Urban Transportation Demand: Dealing with the Curse of Dimensionality
VIAUROUX C, GREMAQ, France
Transportation demand analysis is of capital importance to generate efficient transport policies. Transport projects like investments in infrastructure, changes in operating and pricing policies cannot be adopted without a prior analysis of what the consu
Transportation demand analysis is of capital importance to generate efficient transport policies. Transport projects like investments in infrastructure, changes in operating and pricing policies cannot be adopted without a prior analysis of what the consumer behaviour will be. In particular, it is useful to forecast the response of users to changes brought about by these measures. This is a hard task since the decision maker cannot observe variables which determine the traveller's choice in terms of mode of transport or destination of the trip for example and is only able to attribute choice probabilities to individuals. The objective of the paper will be to try to improve the probability the analyst attributes to the traveller. In this aim, we use a microeconomic approach to derive a travel demand model which is disaggregate at the individual level. Travel demand is described with discrete variables, in particular by hisher choice in terms of mode of transport and destination of hisker trip. Moreover, this choice will be called an alternative .The selection of the different alternatives is based on the principle of utility maximisation or (dis)utility minimisation, which represents preferences of the individual. Nevertheless, this (dis)utility is not known with certainty and contains a random component. The principle of utility maximisation applied to a set of alternatives leads to the construction of individual choice probabilities. In most analysis of the literature, agents have a very restrictive choice set. For technical reasons, studies consider a small number of alternatives of choice, which decreases the interests of results obtained. Or, when they treat lots of alternatives of choice, they do not take into account individual heterogeneity. The individual is assumed to belong to a group of individuals having the same characteristics. But, working in a centre area can not be tackled in the same way by an individual living in the centre of the town than by somebody living in Montpellier outskirts. The decision will depend for example on the number of vehicles at disposal in the household. Then, we can distinguish two main issues: how to treat individual heterogeneity and analyse a choice when alternatives are numerous. In the literature, the simplest model derived from discrete choice analysis is the Standard MultiNomial Logit model. It is characterised by its linear-in-parameters and linear in variables utility function. It has been extensively used for its closed form mathematical structure and its computational simplicity. However, when applied to large choice sets, it does not treat individual heterogeneity. In this paper, we show that a similar approach can be adopted by using a simple standard household activity survey. We formulate a variant of the MultiNomial Logit model which we will denote by the N.L.M.N.L model (Non Linear Multinomial Logit Model) with a specification of the utility function that accounts for population heterogeneity.
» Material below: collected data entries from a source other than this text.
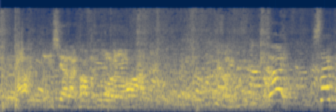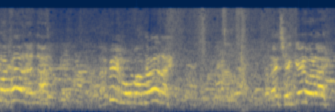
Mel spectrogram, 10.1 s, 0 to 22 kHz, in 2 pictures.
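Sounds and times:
people talking in echoing hall: 0.0 - 10.0.

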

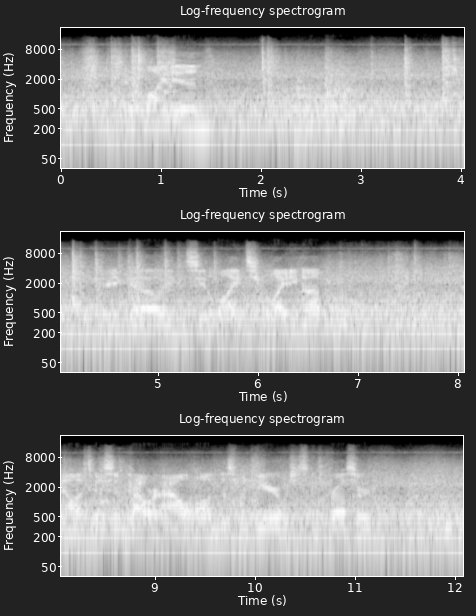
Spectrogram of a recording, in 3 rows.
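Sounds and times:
loud mechanical running noise: 0.0 - 12.0.

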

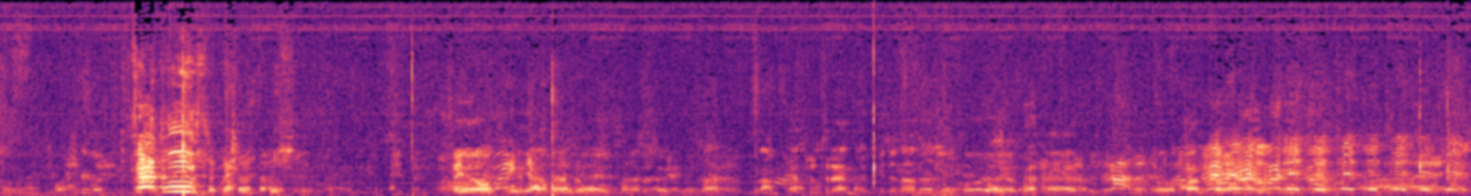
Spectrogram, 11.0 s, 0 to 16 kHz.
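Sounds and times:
men shouting: 1.0 - 1.9.

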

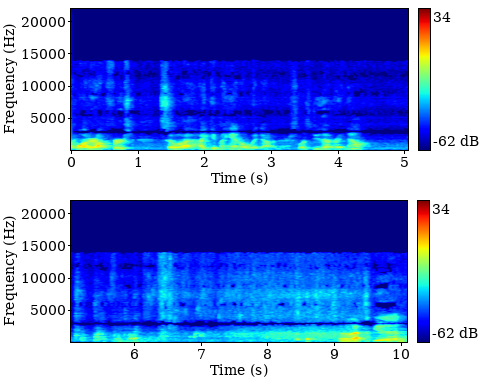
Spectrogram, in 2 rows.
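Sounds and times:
water flowing through siphon hose: 5.1 - 9.6.

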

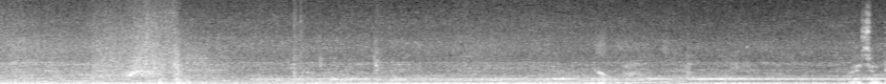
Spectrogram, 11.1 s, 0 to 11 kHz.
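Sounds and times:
low machine hum: 0.0 - 11.0
thin steady whine: 0.0 - 11.0.

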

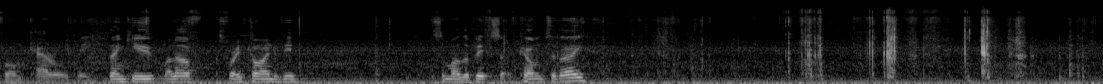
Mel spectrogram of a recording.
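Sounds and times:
cardboard parcel being torn open: 7.8 - 11.0.

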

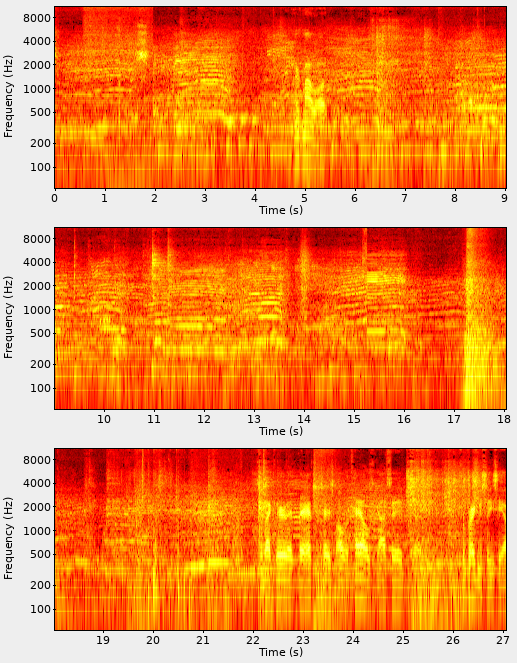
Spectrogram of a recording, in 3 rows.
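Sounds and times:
cattle mooing and bawling: 0.0 - 26.2
loud bang: 17.2 - 18.0.

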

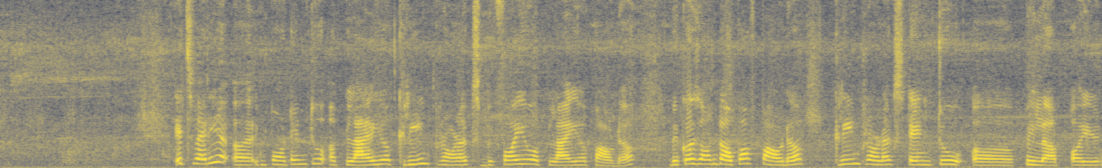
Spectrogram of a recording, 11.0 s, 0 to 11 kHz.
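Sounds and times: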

In addition, this specification is parsimonious in the number of parameters to be estimated allowing for the introduction of a large number of alternatives of choice. It remains tractable and is estimated using simple maximum likelihood. The functional form is then tested against the S.M.N.L model and results are compared. Market shares and their elasticities are computed and underline the flexibility of our functional form. The paper is organised as followed In Section 2, we recall the S.M.N.L model. In section 3,we present our theoretical economic N.L.M.N.L model and show how it leads to a flexible substitution pattern. Section 4 makes a short analysis of the data and describes the estimation procedure. In section 5, we comment the determinants of the joint choice as well as market shares and their elasticities. We compare these results to those of the S.M.N.L. Section 6 concludes and gives some extensions of our research.
Association for European Transport